[RECORDS TO PROCESS]

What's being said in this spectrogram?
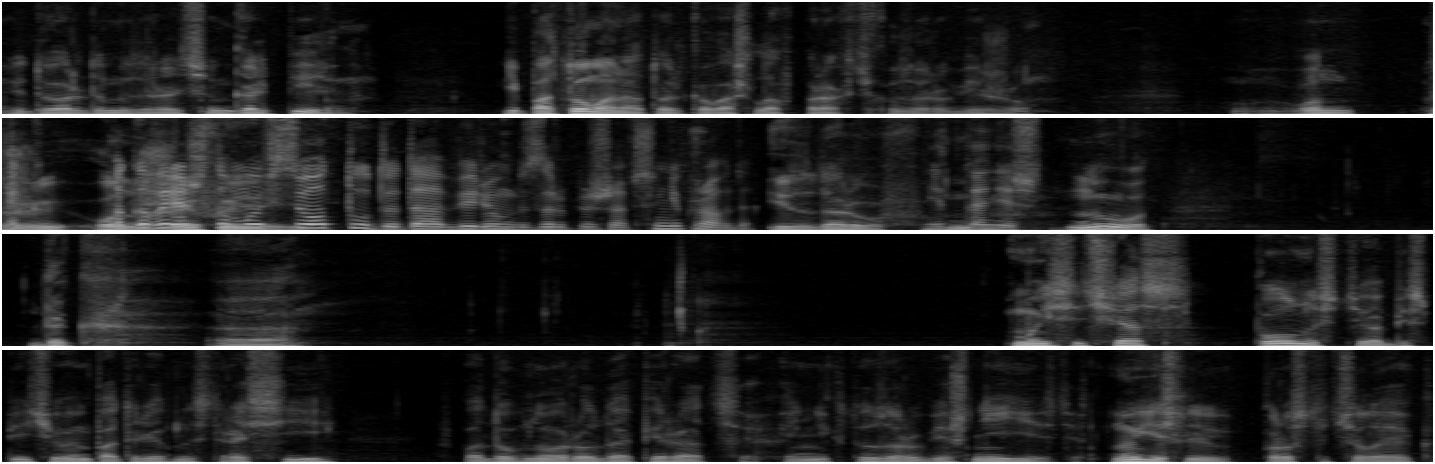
Эдуардом Израильевичем Гальпериным. И потом она только вошла в практику за рубежом. Он Жи- А он говорят, жив что и, мы все оттуда, да, берем из-за рубежа. Все неправда. и здоров. Нет, конечно. Ну вот. Так э, мы сейчас полностью обеспечиваем потребность России в подобного рода операциях, и никто за рубеж не ездит. Ну, если просто человек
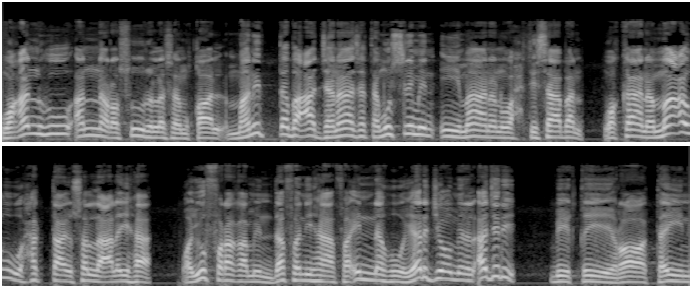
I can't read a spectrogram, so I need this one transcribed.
وعنه أن رسول الله صلى الله عليه وسلم قال من اتبع جنازة مسلم إيمانا واحتسابا وكان معه حتى يصلى عليها ويفرغ من دفنها فإنه يرجع من الأجر بقيراتين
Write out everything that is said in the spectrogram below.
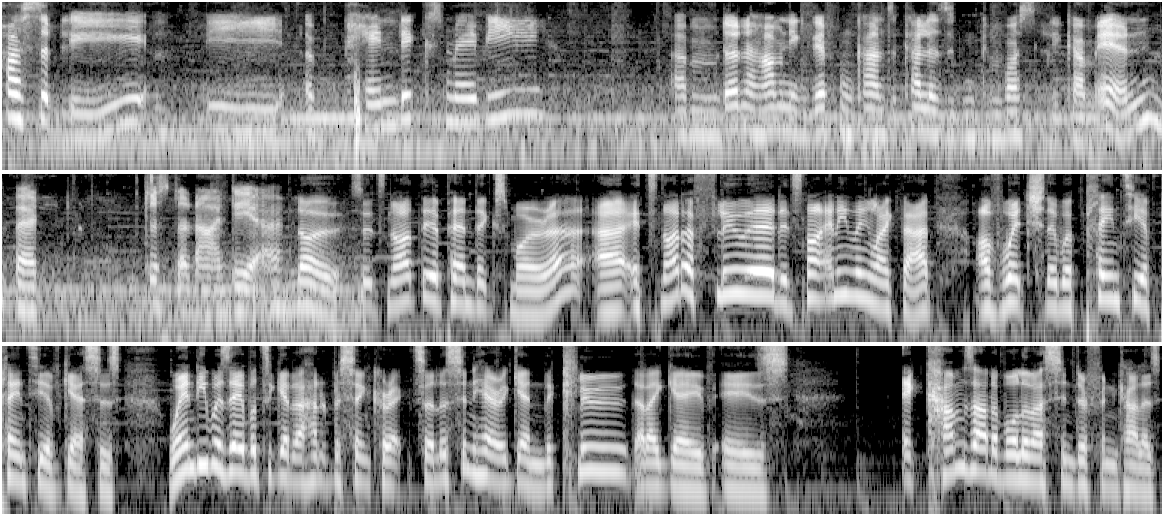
possibly the appendix, maybe? Um, don't know how many different kinds of colors it can, possibly come in, but just an idea. No, so it's not the appendix, Moira. Uh, it's not a fluid. It's not anything like that, of which there were plenty of, plenty of guesses. Wendy was able to get 100% correct. So listen here again. The clue that I gave is it comes out of all of us in different colors.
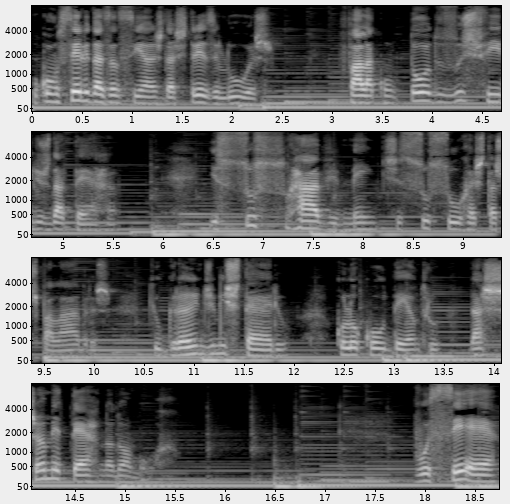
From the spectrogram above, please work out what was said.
O Conselho das Anciãs das Treze Luas fala com todos os filhos da terra e sussurravemente sussurra estas palavras que o grande mistério colocou dentro da chama eterna do amor. Você é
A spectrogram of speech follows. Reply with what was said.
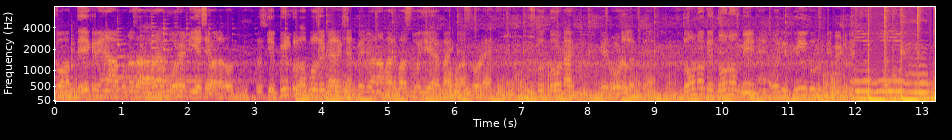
जो आप देख रहे हैं, आपको नज़र आ रहा है, वो है डीएचए वाला रोड उसके बिल्कुल अपोजिट डायरेक्शन पे जो है ना, हमारे पास वो ये है बाईपास रोड है। इसको दो टाइप के रोड लगते हैं। दोनों के दोनों मेन है और ये बिल्कुल उनके बीच में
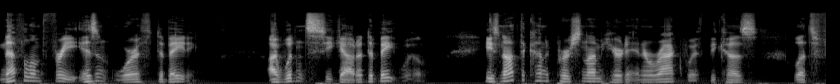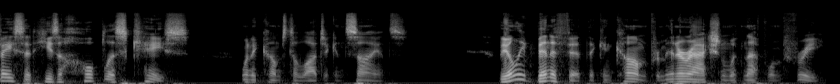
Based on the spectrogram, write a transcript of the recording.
Nephilim Free isn't worth debating. I wouldn't seek out a debate with him. He's not the kind of person I'm here to interact with because, let's face it, he's a hopeless case when it comes to logic and science. The only benefit that can come from interaction with Nephilim Free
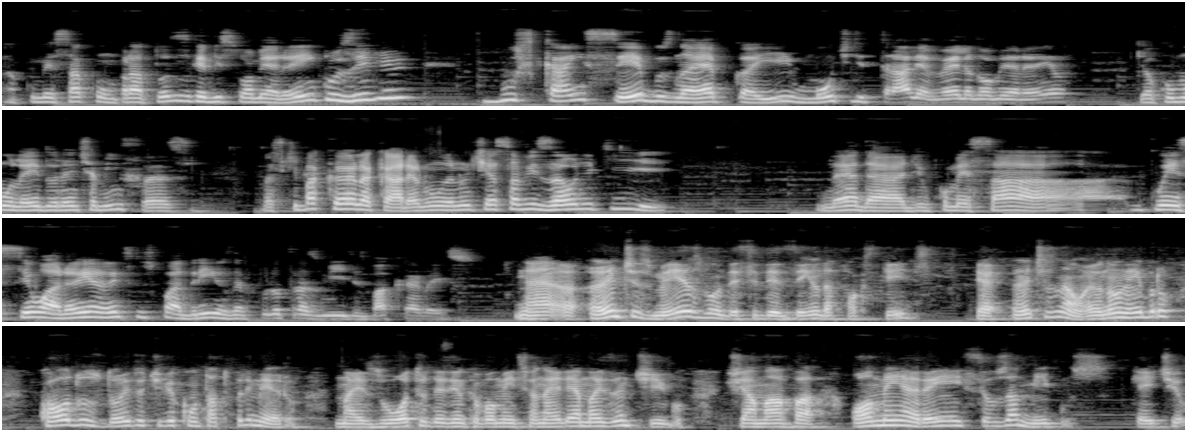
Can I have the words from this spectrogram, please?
a começar a comprar todas as revistas do Homem-Aranha, inclusive buscar em sebos na época aí, um monte de tralha velha do Homem-Aranha que eu acumulei durante a minha infância. Mas que bacana, cara. Eu não, eu não tinha essa visão de que. Né, da, de começar a conhecer o Aranha antes dos quadrinhos, né? Por outras mídias. Bacana isso. né, antes mesmo desse desenho da Fox Kids, é, antes não, eu não lembro qual dos dois eu tive contato primeiro, mas o outro desenho que eu vou mencionar ele é mais antigo, chamava Homem-Aranha e seus amigos, que aí tinha,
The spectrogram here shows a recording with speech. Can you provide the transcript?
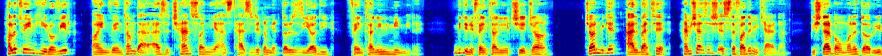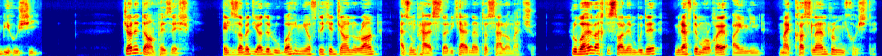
حالا تو این هیروویر آین ونتام در عرض چند ثانیه از تزریق مقدار زیادی فنتانیل میمیره. می‌دونی فنتانیل چیه جان؟ جان میگه البته همیشه ازش استفاده می‌کردم. بیشتر به عنوان داروی بیهوشی. جان دامپزشک. الیزابت یاد روباهی میفته که جان و ران از اون پرستاری کردن تا سلامت شد. روباه وقتی سالم بوده می‌رفته مرغای آیلین مکاسلند رو میکشته.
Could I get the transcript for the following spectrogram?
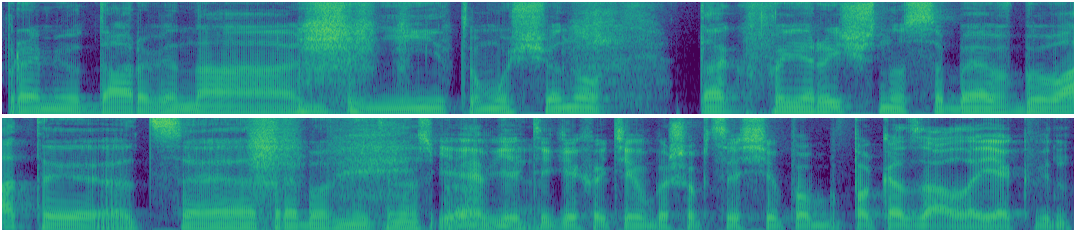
премію Дарвіна чи ні, тому що ну. Так феєрично себе вбивати, це треба вміти насправді. Я я тільки хотів би, щоб це ще показало, як він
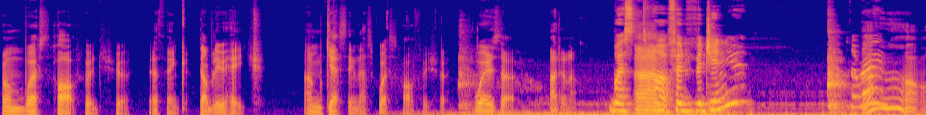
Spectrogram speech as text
from West Hertfordshire, I think, WH. I'm guessing that's West Hertfordshire. Where is that? I don't know. West Um, Hartford, Virginia? Is that right? Oh,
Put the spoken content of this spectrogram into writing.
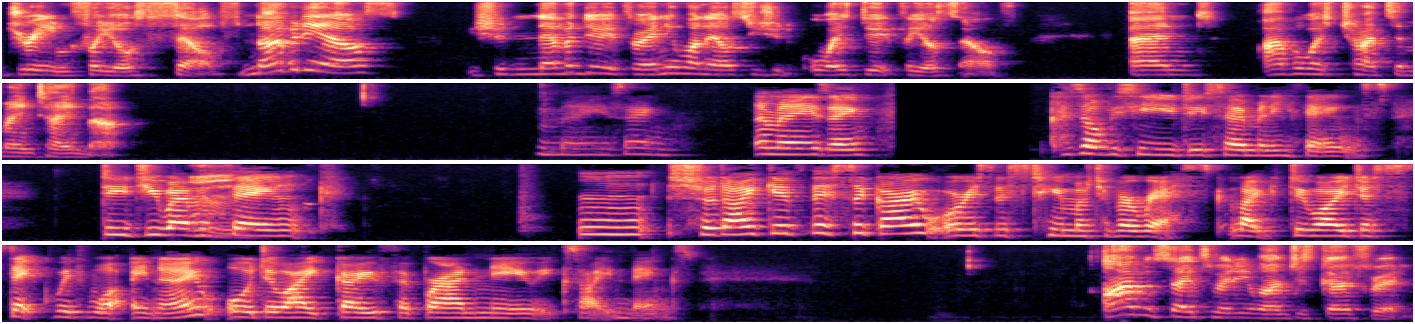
dream for yourself. Nobody else. You should never do it for anyone else. You should always do it for yourself. And I've always tried to maintain that. Amazing. Amazing. Because obviously you do so many things. Did you ever mm. think, mm, should I give this a go or is this too much of a risk? Like, do I just stick with what I know or do I go for brand new, exciting things? I would say to anyone, just go for it.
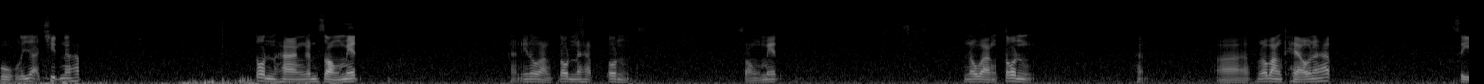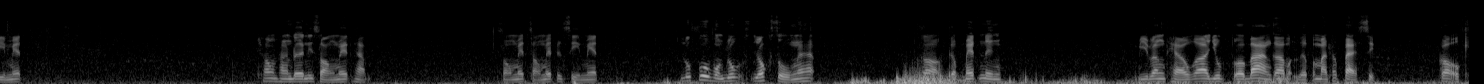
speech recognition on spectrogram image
ปลูกระยะชิดนะครับ ต้นห่างกันสองเมตร อันนี้ระหว่างต้นนะครับ ต้นสองเมตร ระหว่างต้นระหว่างแถวนะครับสี่เมตร ช่องทางเดินนี่สองเมตรครับสองเมตรสองเมตรเป็นสี่เมตร ลูกฟูกผมยกยกสูงนะครับ ก็เกือบเมตรหนึ่งมีบางแถวก็ยุบตัวบ้างก็เหลือประมาณสักแปดสิบก็โอเค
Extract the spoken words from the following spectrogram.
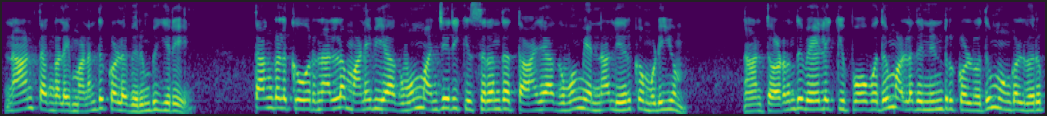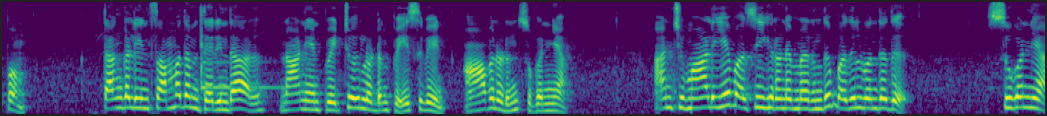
நான் தங்களை மணந்து கொள்ள விரும்புகிறேன். தங்களுக்கு ஒரு நல்ல மனைவியாகவும் மஞ்சரிக்கு சிறந்த தாயாகவும் என்னால் இருக்க முடியும். நான் தொடர்ந்து வேலைக்கு போவதும் அல்லது நின்று கொள்வதும் உங்கள் விருப்பம். தங்களின் சம்மதம் தெரிந்தால் நான் என் பெற்றோர்களிடம் பேசுவேன். ஆவலுடன் சுகன்யா. அன்று மாலையே வசீகரனிடமிருந்து பதில் வந்தது. சுகன்யா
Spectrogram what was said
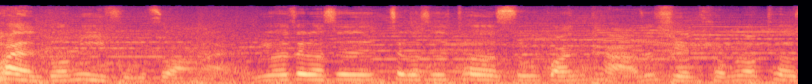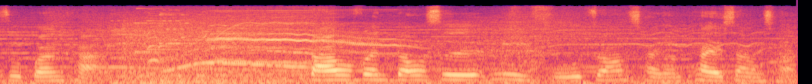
派很多密服装哎，因为这个是这个是特殊关卡，这些全部都特殊关卡，大部分都是密服装才能派上场。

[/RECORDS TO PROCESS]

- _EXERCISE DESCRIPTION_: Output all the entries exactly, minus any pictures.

- _TASK RESPONSE_:
What's being said in this spectrogram?
Эдуардом Израильевичем Гальпериным. И потом она только вошла в практику за рубежом. Он Жи- А он говорят, жив что и, мы все оттуда, да, берем из-за рубежа. Все неправда. и здоров. Нет, конечно. Ну вот. Так э, мы сейчас полностью обеспечиваем потребность России в подобного рода операциях, и никто за рубеж не ездит. Ну, если просто человек
I can't read a spectrogram, so I need this one transcribed.
وعنه أن رسول الله صلى الله عليه وسلم قال من اتبع جنازة مسلم إيمانا واحتسابا وكان معه حتى يصلى عليها ويفرغ من دفنها فإنه يرجع من الأجر بقيراتين
Write out everything that is said in the spectrogram below.
possibly the appendix, maybe? Um, don't know how many different kinds of colors it can, possibly come in, but just an idea. No, so it's not the appendix, Moira. Uh, it's not a fluid. It's not anything like that, of which there were plenty of, plenty of guesses. Wendy was able to get 100% correct. So listen here again. The clue that I gave is it comes out of all of us in different colors.
From the spectrogram above, please work out what was said.
O Conselho das Anciãs das Treze Luas fala com todos os filhos da terra e sussurravemente sussurra estas palavras que o grande mistério colocou dentro da chama eterna do amor. Você é
A spectrogram of speech follows. Reply with what was said.
जो आप देख रहे हैं, आपको नज़र आ रहा है, वो है डीएचए वाला रोड उसके बिल्कुल अपोजिट डायरेक्शन पे जो है ना, हमारे पास वो ये है बाईपास रोड है। इसको दो टाइप के रोड लगते हैं। दोनों के दोनों मेन है और ये बिल्कुल उनके बीच में
Based on the spectrogram, write a transcript of the recording.
Nephilim Free isn't worth debating. I wouldn't seek out a debate with him. He's not the kind of person I'm here to interact with because, let's face it, he's a hopeless case when it comes to logic and science. The only benefit that can come from interaction with Nephilim Free
Can I have the words from this spectrogram, please?
a começar a comprar todas as revistas do Homem-Aranha, inclusive buscar em sebos na época aí, um monte de tralha velha do Homem-Aranha que eu acumulei durante a minha infância. Mas que bacana, cara. Eu não, eu não tinha essa visão de que. Né, da, de começar a conhecer o Aranha antes dos quadrinhos, né? Por outras mídias. Bacana isso. né, antes mesmo desse desenho da Fox Kids, é, antes não, eu não lembro qual dos dois eu tive contato primeiro, mas o outro desenho que eu vou mencionar ele é mais antigo, chamava Homem-Aranha e seus amigos, que aí tinha,
The spectrogram here shows a recording with speech. Can you provide the transcript?
حالا تو این هیروویر آین ونتام در عرض چند ثانیه از تزریق مقدار زیادی فنتانیل میمیره. می‌دونی فنتانیل چیه جان؟ جان میگه البته همیشه ازش استفاده می‌کردم. بیشتر به عنوان داروی بیهوشی. جان دامپزشک. الیزابت یاد روباهی میفته که جان و ران از اون پرستاری کردن تا سلامت شد. روباه وقتی سالم بوده می‌رفته مرغای آیلین مکاسلند رو میکشته.
Could I get the transcript for the following spectrogram?
премію Дарвіна чи ні, тому що ну. Так феєрично себе вбивати, це треба вміти насправді. Я я тільки хотів би, щоб це ще показало, як він
Spectrogram speech as text
from West Hertfordshire, I think, WH. I'm guessing that's West Hertfordshire. Where is that? I don't know. West Um, Hartford, Virginia? Is that right? Oh,
Put the spoken content of this spectrogram into writing.
dream for yourself. Nobody else. You should never do it for anyone else. You should always do it for yourself. And I've always tried to maintain that. Amazing. Amazing. Because obviously you do so many things. Did you ever mm. think, mm, should I give this a go or is this too much of a risk? Like, do I just stick with what I know or do I go for brand new, exciting things? I would say to anyone, just go for it.
speech recognition on spectrogram image
ปลูกระยะชิดนะครับ ต้นห่างกันสองเมตร อันนี้ระหว่างต้นนะครับ ต้นสองเมตร ระหว่างต้นระหว่างแถวนะครับสี่เมตร ช่องทางเดินนี่สองเมตรครับสองเมตรสองเมตรเป็นสี่เมตร ลูกฟูกผมยกยกสูงนะครับ ก็เกือบเมตรหนึ่งมีบางแถวก็ยุบตัวบ้างก็เหลือประมาณสักแปดสิบก็โอเค
Extract the spoken words from the following spectrogram.
நான் தங்களை மணந்து கொள்ள விரும்புகிறேன். தங்களுக்கு ஒரு நல்ல மனைவியாகவும் மஞ்சரிக்கு சிறந்த தாயாகவும் என்னால் இருக்க முடியும். நான் தொடர்ந்து வேலைக்கு போவதும் அல்லது நின்று கொள்வதும் உங்கள் விருப்பம். தங்களின் சம்மதம் தெரிந்தால் நான் என் பெற்றோர்களிடம் பேசுவேன். ஆவலுடன் சுகன்யா. அன்று மாலையே வசீகரனிடமிருந்து பதில் வந்தது. சுகன்யா
Spectrogram what was said
派很多密服装哎，因为这个是这个是特殊关卡，这些全部都特殊关卡，大部分都是密服装才能派上场。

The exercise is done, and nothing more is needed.